Chase:Yeah, now Corbet in closing here, because we gotta send our show out here. I don’t know, there’s just something about how they individually represent, like your words John, she’s the artist. What would you say you are?
John:The hand model.
Chase:The hand model. She’s the artist and you’re the hand model. Or whatever, the business side. The creative and business. I like how you said, what was the word you said, Dana, was it the intuition or was it your, I think it was intuition.
Dana:Yeah I think so.
Chase:So you’ve got this creative intuition that’s like, I want to make something like a salsa or a watermelon something something. I totally got stuck watching your frozen watermelon thing.
Chase:Yeah the slushie.
Dana:Oh I love that one.
Chase:I don’t even know how I stop watching it at this point, there’s no sound even.
But you know, you’ve got the creative in Dana and the business in John, probably to over simplify it in some ways. But Corbet, what I’m serious for you, our experience knowing so many entrepreneurs who are trying to do this by themselves, both of you. Right, and when we envision a roadmap, I love the way that we guide people through things. For instance, in stage 8 or something we’re in the growth. The way that we have this spreadsheet, that helps you figure out exactly how to look at your analytics from the past year and to do some insights on where things are going next. You can outsource your business side of you brain into spreadsheets if you know what you’re doing in some ways. All that to set the table for you to set the table on what you see in, I don’t know. What do you see?
Corbett:So one thing I’ll say, is that I think any business that has the luxury of separate creative and business departments or people operates better when each side understands the other well. And you can see the other side and why something is important. I think at Fizzle we’ve grown as you’ve started to understand the business side and I’ve started to understand the creative side more. If you’re operating just as yourself, you have to be able to compartmentalize those things, because you can make yourself crazy if you’re constantly having a battle in your mind between business and creative.
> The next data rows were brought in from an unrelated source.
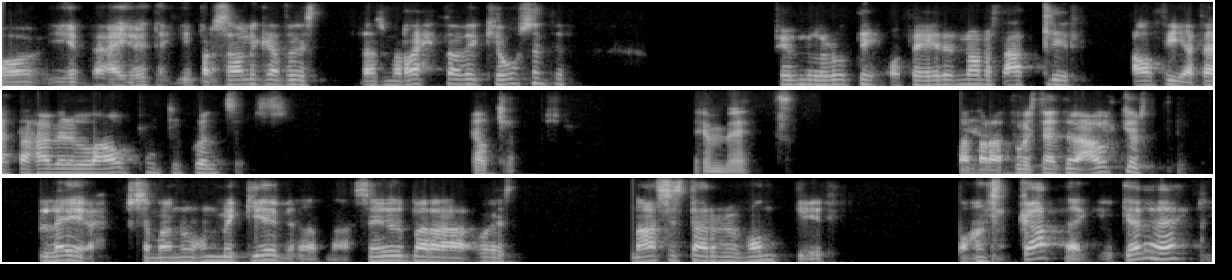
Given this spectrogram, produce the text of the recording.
og ég, ég veit ekki, ég bara sá líka, veist, það sem að rætta við kjósendur fjölmjölar úti og þeir eru nánast allir á því að þetta hafi verið lágpunktur kvöldsins. Já, Trump. einmitt. það er bara, þú veist, þetta er algjört layup sem hann, hún með gefið þarna segðu bara, þú veist nazistar eru vondir og hann gata ekki og gerði það ekki.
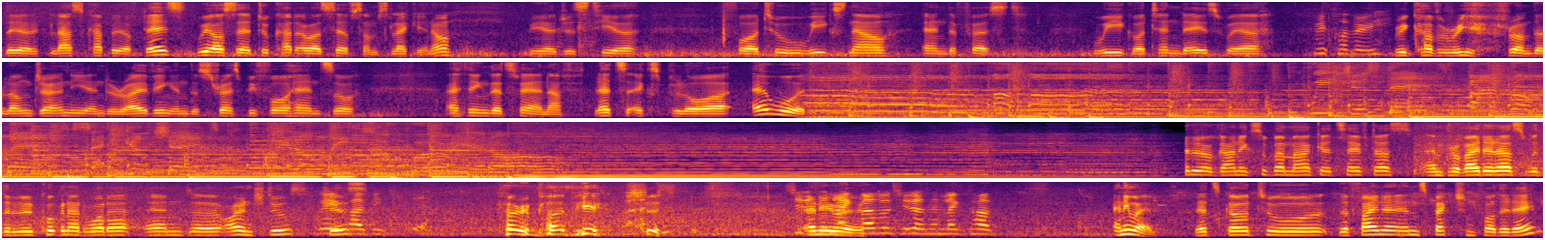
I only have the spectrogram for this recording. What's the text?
the last couple of days. We also had to cut ourselves some slack, you know. We are just here for two weeks now, and the first week or 10 days were Recovery. recovery from the long journey and arriving and the stress beforehand. So I think that's fair enough. Let's explore a Elwood. Little organic supermarket saved us and provided us with a little coconut water and uh, orange juice. Very Cheers. pulpy. Very pulpy. She doesn't Anyway. like bubbles, she doesn't like pulp. Anyway, let's go to the final inspection for the day.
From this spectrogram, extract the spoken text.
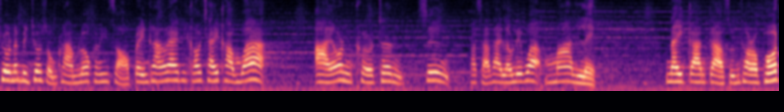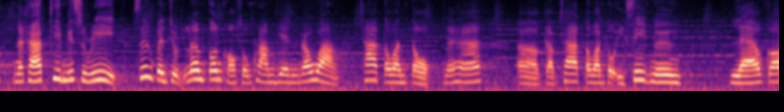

We’ve talked a little bit about in the phycology terms there’s this concept of the elephant and the rider. You know, and you cannot control the elephant, it’s the emotions, that’s the creative side. And the rider’s the intellectual side.
We’ve also talked in one of your courses about this mental framework called the CEO and the worker bee. Sometimes you gotta be the CEO and you got to do the strategy stuff, other times you just have to knuckle down and be the worker bee and get done the thing you need to get done.
I think likewise, you have to do the same thing in terms of business and creative. Sometimes you have to wear the creative hat and just let yourself be the creative person who is thinking solely about the art and the product and how it effects the users. And other times you have to be the business person but you cannot really do both at the exact same time. So if you have the luxury of having two people great, if you don’t, just compartmentalize it and try to do one role at a time.
We appologize for any innacuracies in this transcript. We are still looking for a transcript vendor that can, let us say capture our unique way of doing things :)
“How a wildly successful lifestyle business came to be. #inspiring”
The Top 10 Mistakes in Online Business
Every week we talk with entrepreneurs. We talk about what’s working and what isn’t. We talk about successes and failures. We spend time with complete newbies, seasoned veterans, and everything in between.
One topic that comes up over and over again with both groups is mistakes made in starting businesses. Newbies love to learn about mistakes so they can avoid them. Veterans love to talk about what they wish they had known when starting out.
These conversations have been fascinating, so we compiled a list of the 10 mistakes we hear most often into a nifty lil' guide. Get the 10 Most Common Mistakes in Starting an Online Business here »